>>

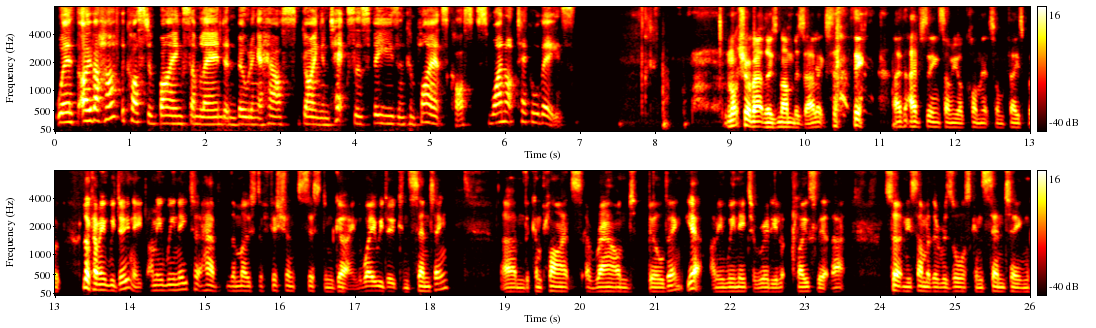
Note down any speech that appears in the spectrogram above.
With over half the cost of buying some land and building a house going in taxes, fees, and compliance costs, why not tackle these? I'm not sure about those numbers, Alex. I've seen some of your comments on Facebook. Look, I mean, we do need, I mean, we need to have the most efficient system going. The way we do consenting, um, the compliance around building. Yeah, I mean, we need to really look closely at that certainly some of the resource consenting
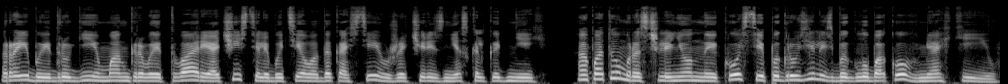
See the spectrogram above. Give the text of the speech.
рыбы и другие мангровые твари очистили бы тело до костей уже через несколько дней, а потом расчлененные кости погрузились бы глубоко в мягкий ил.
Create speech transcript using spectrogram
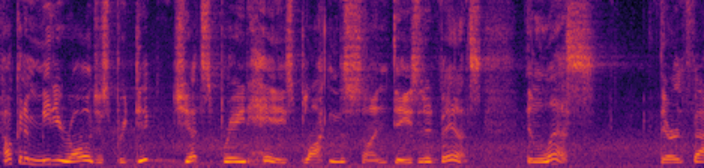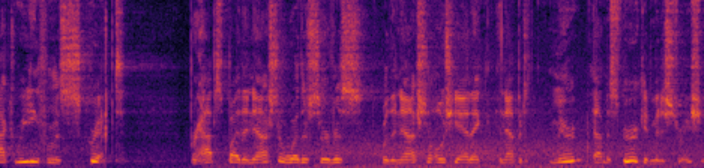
How can a meteorologist predict jet sprayed haze blocking the sun days in advance? Unless they're in fact reading from a script, perhaps by the National Weather Service or the National Oceanic and Atmospheric Administration.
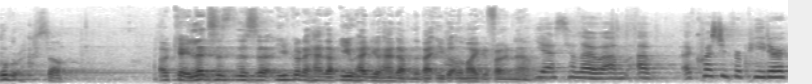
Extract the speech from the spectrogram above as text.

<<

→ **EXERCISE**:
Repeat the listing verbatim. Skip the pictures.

→ **SOLUTION**:
Note down any speech that appears in the spectrogram above.
With over half the cost of buying some land and building a house going in taxes, fees, and compliance costs, why not tackle these? I'm not sure about those numbers, Alex. I've seen some of your comments on Facebook. Look, I mean, we do need, I mean, we need to have the most efficient system going. The way we do consenting, um, the compliance around building. Yeah, I mean, we need to really look closely at that certainly some of the resource consenting
See the spectrogram above. Give the text of the speech.
рыбы и другие мангровые твари очистили бы тело до костей уже через несколько дней, а потом расчлененные кости погрузились бы глубоко в мягкий ил.
Create speech transcript using spectrogram
How can a meteorologist predict jet sprayed haze blocking the sun days in advance? Unless they're in fact reading from a script, perhaps by the National Weather Service or the National Oceanic and Atmospheric Administration.
Extract the speech from the spectrogram above as text.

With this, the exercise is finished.